A healthy church is a place where people speak the truth in love. Relationships are honest and loving. We don’t play games or try to please people, but we go out of our way to love people.
7. An environment that encourages involvement
“From Him the whole body, fitted and knit together by every supporting ligament, promotes the growth of the body for building up itself in love by the proper working of each individual part.” (Ephesians 4:16, HCSB)
Healthy churches create an environment that encourages involvement. “From Him (Jesus) the whole body, fitted and knit together… promotes the growth of the body…”
Many people think that it doesn’t matter if they are involved in the church or not, that the church won’t miss them if they are gone. Nothing could be farther from the truth.
On January 28, 1986, the space shuttle Challenger exploded just 73 seconds into flight. The whole nation was shocked. An investigation revealed that it happened because of one inexpensive O-ring. There were one million components in the space shuttle, but that one part destroyed the whole. Like the seemingly insignificant O-ring, one person failing to take his place in the church keeps the whole from being healthy. (Richard Swenson, Margin, 1992, p. 48)
A healthy church is a church where misfits can fit in. A healthy church is a place where the displaced can find a place.
This world is in desperate need of healthy churches in every community. Christian, are you allowing God’s Spirit to work through you to make and keep your church healthy?
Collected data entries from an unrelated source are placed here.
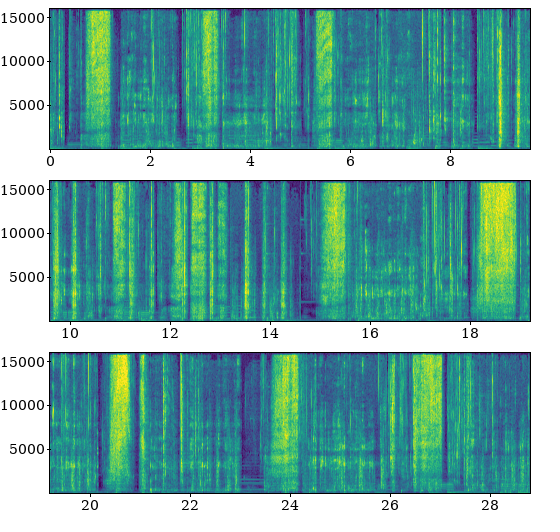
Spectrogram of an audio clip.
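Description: Close-miked crunchy chewing and biting while eating kimchi and black-bean-sauce noodles, many irregular crunches, with background music underneath.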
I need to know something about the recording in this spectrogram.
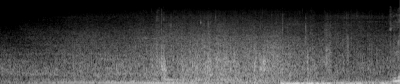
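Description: Sound-design ambience: a low rumbling noise that swells steadily louder, with faint steady tones entering partway through.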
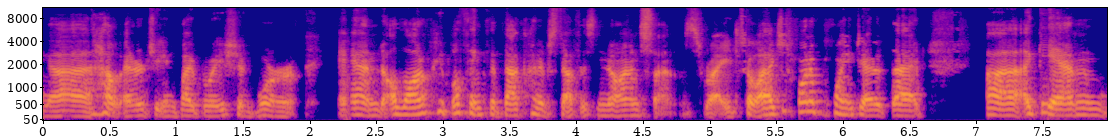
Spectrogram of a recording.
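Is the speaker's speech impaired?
Yes: deafness with cochlear implants, bilateral cochlear implants; two cochlear implants, two major implant surgeries, would be unable to communicate without implants; uses two cochlear implants.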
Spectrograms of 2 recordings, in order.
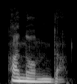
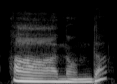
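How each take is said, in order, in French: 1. La première voyelle se garde brève. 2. La première voyelle se prononce longue. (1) "et A court dans l'autre" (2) "A long dans un cas"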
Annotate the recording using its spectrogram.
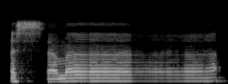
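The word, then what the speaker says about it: السماء: Makanya ketika kita berhenti di sebuah kata yang akhirnya hamzah itu harus dijelaskan. Seperti contoh as-sama. Nah, itu hamzah yang terakhirnya itu harus dijelaskan, dan ini belum ada ya di Fatihah.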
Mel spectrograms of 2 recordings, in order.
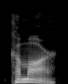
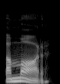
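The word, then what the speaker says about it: قمر: In classical Arabic, it's kamar, but many Egyptians say amar.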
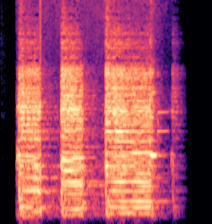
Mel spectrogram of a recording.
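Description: Three loud, distorted electric guitar notes open a rock riff, each held for about half a second in a steady rhythm, followed by the brief start of a fourth note that quickly cuts off.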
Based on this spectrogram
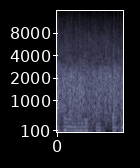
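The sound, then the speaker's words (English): A steady burst of audience applause, dense and fairly loud, with a sustained voice cheering over the clapping, welcoming a surprise special guest. “Everyone, but before we begin, everyone, put your hands together for our first surprise and special guest,”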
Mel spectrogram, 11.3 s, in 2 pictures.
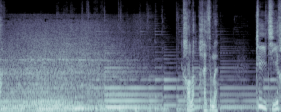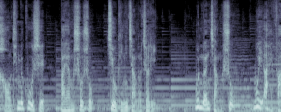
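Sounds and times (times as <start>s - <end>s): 
car driving off: 0.0s - 3.4s
speech: 3.7s - 4.5s, 5.2s - 8.9s, 9.5s - 11.2s.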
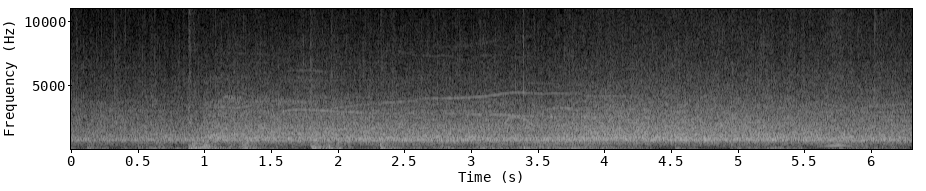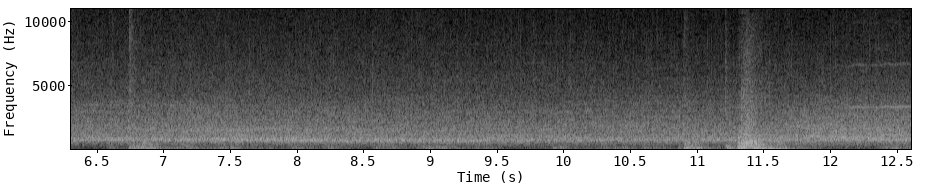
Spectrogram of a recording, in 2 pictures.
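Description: Heavy thuds of bodies hitting a wrestling mat ring out now and then.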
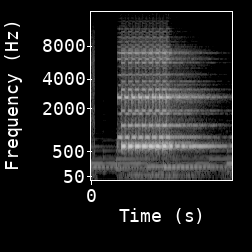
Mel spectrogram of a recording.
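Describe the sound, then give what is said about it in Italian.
A home landline telephone rings loudly at night, one sustained shrill bell burst lasting about a second before trailing into a fainter ringing tone over a low hum. “Il telefono di casa suonava incessantemente.”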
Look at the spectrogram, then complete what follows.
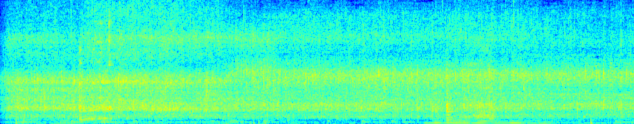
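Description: Jackfruit pieces sizzling steadily in hot oil in a wok as they are stir-fried with a metal spatula, with a few sharp clicks and scrapes of the spatula against the pan.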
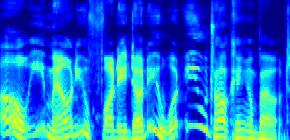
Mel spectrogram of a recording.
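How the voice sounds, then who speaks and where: A man does a put-on character voice in a high pitch, speaking at a fairly quick pace over light background noise. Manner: mocking, incredulous.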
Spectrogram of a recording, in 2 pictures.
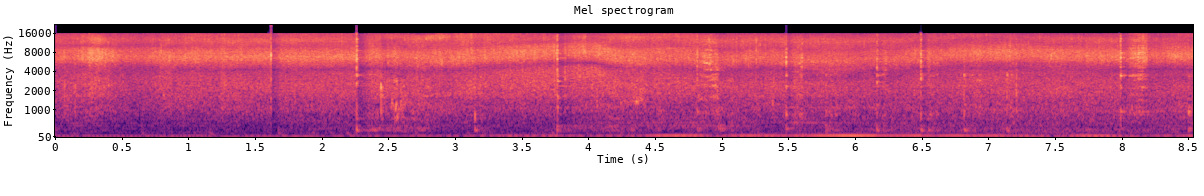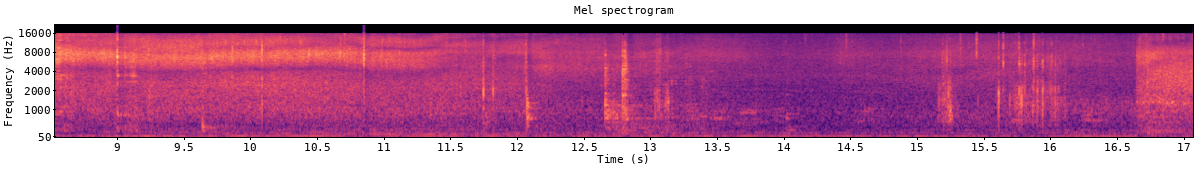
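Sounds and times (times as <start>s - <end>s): meat and onion sizzling in oil: 0.0s - 13.1s
metal skimmer scraping pot: 2.2s - 9.9s.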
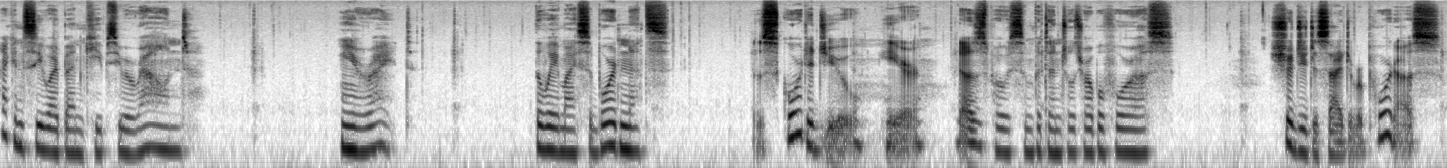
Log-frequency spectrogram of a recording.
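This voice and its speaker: A vampire mob boss played by a woman speaks in a low, dark, mellow voice, soft and close as in ASMR. She is controlled and smooth-talking. Her teasing calm carries a quiet threat. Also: slow, pauses often. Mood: coolly assessing.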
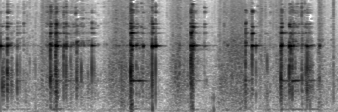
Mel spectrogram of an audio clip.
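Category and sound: household object, glass bottles clinking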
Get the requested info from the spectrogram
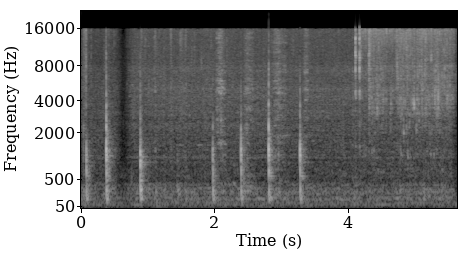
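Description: Chef's knife chopping garlic cloves on a wooden cutting board: about seven sharp, uneven knocks of the blade on the board, then a faint hiss near the end.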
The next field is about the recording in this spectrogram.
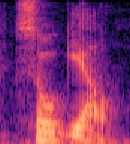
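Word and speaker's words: Tsogyal: You don't pronounce the T. Sogyal.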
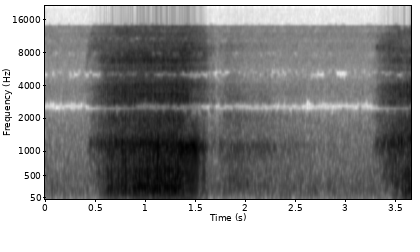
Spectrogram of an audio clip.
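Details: Adult man asleep on a couch: a single long, rough, rattling snore on an in-breath, then quiet breathing and the start of another; snoring.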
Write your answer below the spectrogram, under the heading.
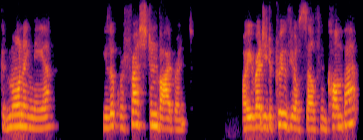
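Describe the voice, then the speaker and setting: A woman acts out a dignified leader presiding over warrior rites. She declaims formally in a medium-pitched voice for a radio drama. The recording is a little dull and lo-fi. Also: normal speed, a bit bright, lightly acted. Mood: composed. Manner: ceremonial, declamatory. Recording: slightly dull, lo-fi sound.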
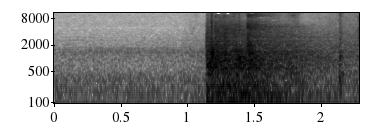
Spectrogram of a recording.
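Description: A sudden loud bang, like a slam, about a second in, with a reverberating tail that dies away over most of a second. It sits over a low steady hum.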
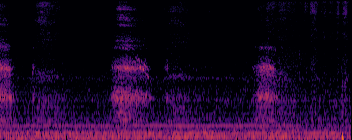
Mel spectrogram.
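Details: Snoring, attributed either to a man (the speaker's husband) or to a cat. Snoring.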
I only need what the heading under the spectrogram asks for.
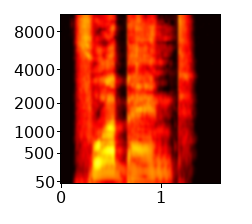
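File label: "Vorband", German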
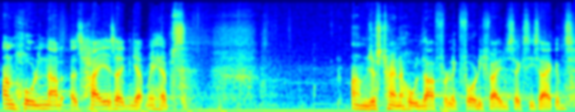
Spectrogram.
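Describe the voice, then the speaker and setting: A man talks very fast in a flat monotone. He leaves long, frequent pauses. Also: medium pitch for a man. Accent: Irish. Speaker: Gaelic football player and coach. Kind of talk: gym vlog, casual explanation. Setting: gym. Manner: casual, conversational.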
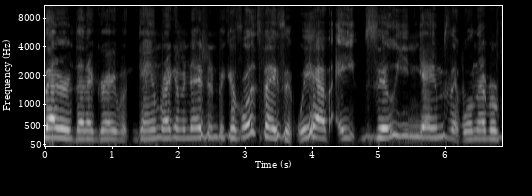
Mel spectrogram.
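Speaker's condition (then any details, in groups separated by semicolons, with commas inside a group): Cerebral palsy; voice always shot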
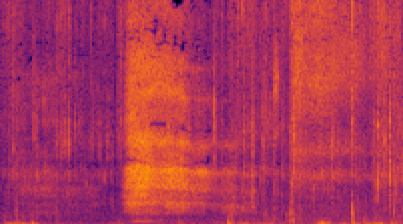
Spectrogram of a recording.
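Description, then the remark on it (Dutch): Footsteps of a person walking thud softly at a steady pace, with a long audible breath in through the nose partway and faint outdoor background noise throughout. “Tijdens het wandelen, net als dat ik nu doe, adem je in door je neus.”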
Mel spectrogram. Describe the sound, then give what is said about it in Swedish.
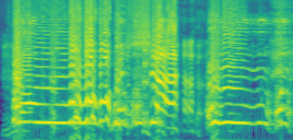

Copyright 2012 by Bob Rogers
I heard about a church that called a pastor with a vote of 200-3. The pastor spent his first six months trying to find out the names of the three who voted against him. Then he spent the next six months trying to please those three. At the end of the year, the church voted to fire the pastor. The vote was three to keep him, and 200 to get rid of him!
There’s an old saying that you can’t please everybody, and that is certainly true in church, which is why we need to try to please the Lord first. However, if the church is evenly divided, it is wise to back off a decision and seek to bring spiritual unity before proceeding, especially when voting on a pastor.
A pastor told me an interesting story about a close vote to call a pastor in a rural Baptist church near Claxton, Georgia. The church voted 51% in favor and 49% against calling a man as their pastor. Ignoring conventional wisdom, the preacher accepted the call, and came to the church as their pastor. After a couple of years, however, he resigned. Upon his resignation, he said, “I have unified the church. When I came, half of them were against me. Now all of them are against me.”
Elections can either unite people or divide people. Unfortunately, our country is pretty divided over politics. But as Christians, God calls us to be uniters, not dividers. In fact, however we voted, we are called upon to pray for those in leadership. Scripture says, “I urge, then, first of all, that requests, prayers, intercession and thanksgiving be made for everyone– for kings and all those in authority, that we may live peaceful and quiet lives in all godliness and holiness” (1 Timothy 2:1-2, NIV). Someone might say, “Yeah, but our politicians are so bad these days.” I would remind that person that in New Testament days, the politicians threw the Christians to the lions, but the Christians still prayed for them.
We can do no less.